=== MATERIAL FOR THIS EXERCISE ===
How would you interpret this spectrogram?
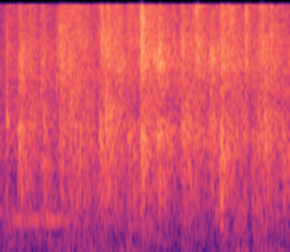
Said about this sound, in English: Cool. Excellent. Applause.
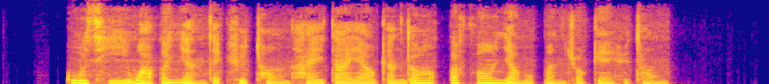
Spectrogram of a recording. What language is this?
Cantonese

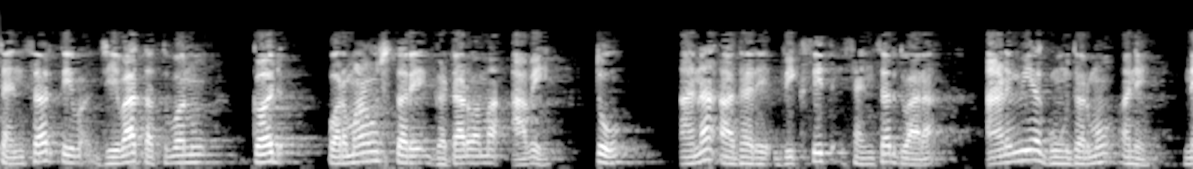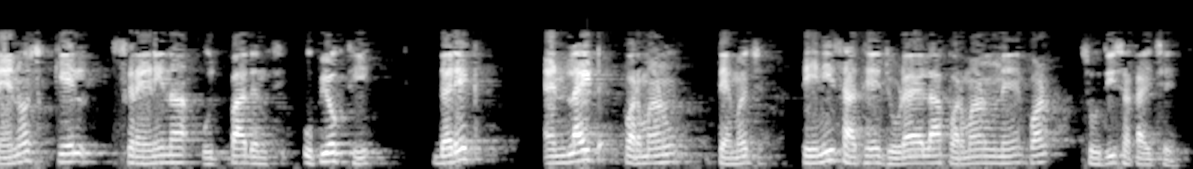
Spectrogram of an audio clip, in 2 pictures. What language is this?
Gujarati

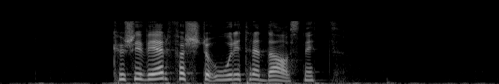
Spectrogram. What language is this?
Norwegian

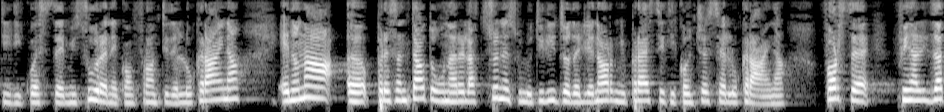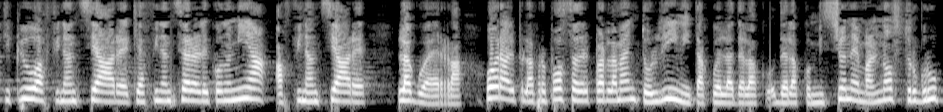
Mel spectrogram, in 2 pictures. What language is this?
Italian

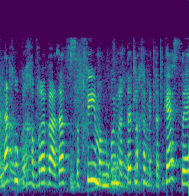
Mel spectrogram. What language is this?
Hebrew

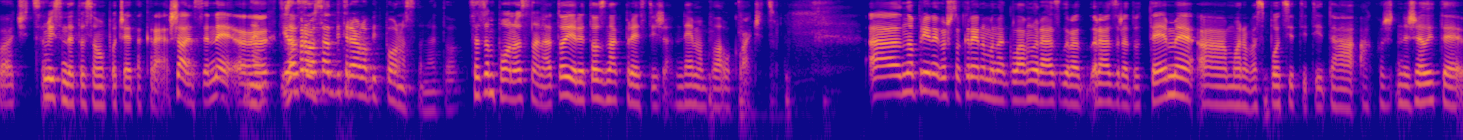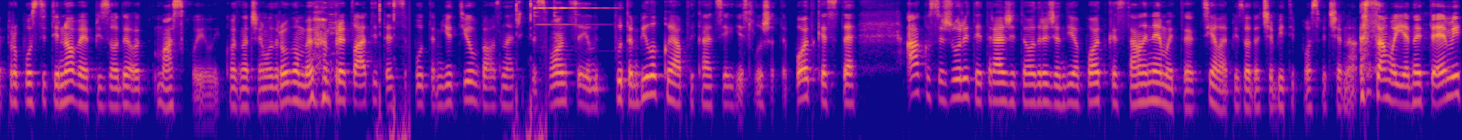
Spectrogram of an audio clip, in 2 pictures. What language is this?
Croatian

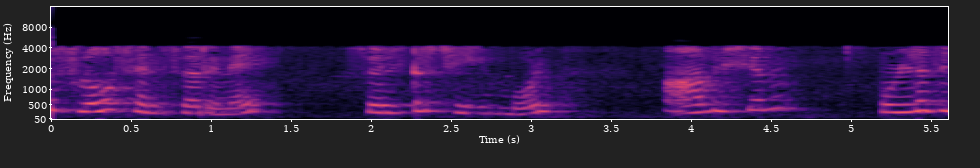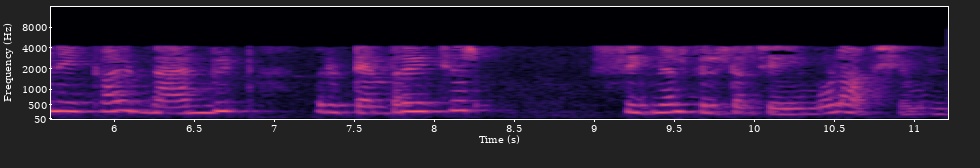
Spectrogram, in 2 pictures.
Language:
Malayalam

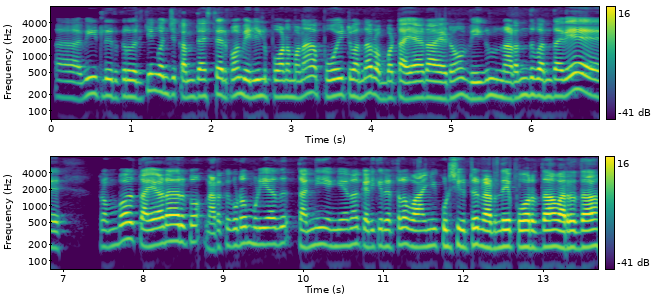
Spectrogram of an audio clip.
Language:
Tamil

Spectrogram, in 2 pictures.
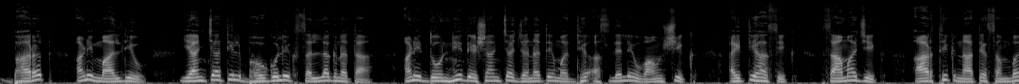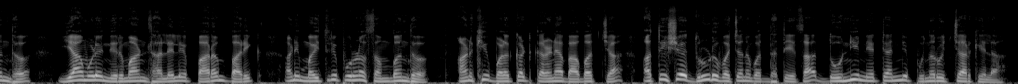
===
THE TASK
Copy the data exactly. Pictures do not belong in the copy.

RESPONSE TO THIS TASK
How would you interpret this spectrogram?
Said about this sound, in English: Cool. Excellent. Applause.
Spectrogram of a recording. What language is this?
Cantonese

Spectrogram of an audio clip, in 2 pictures. What language is this?
Gujarati

Spectrogram. What language is this?
Norwegian

Mel spectrogram, in 2 pictures. What language is this?
Italian

Mel spectrogram. What language is this?
Hebrew

Spectrogram of an audio clip, in 2 pictures. What language is this?
Croatian

Spectrogram, in 2 pictures.
Language:
Malayalam

Spectrogram of an audio clip.
Language:
Tamil

Spectrogram, in 2 pictures.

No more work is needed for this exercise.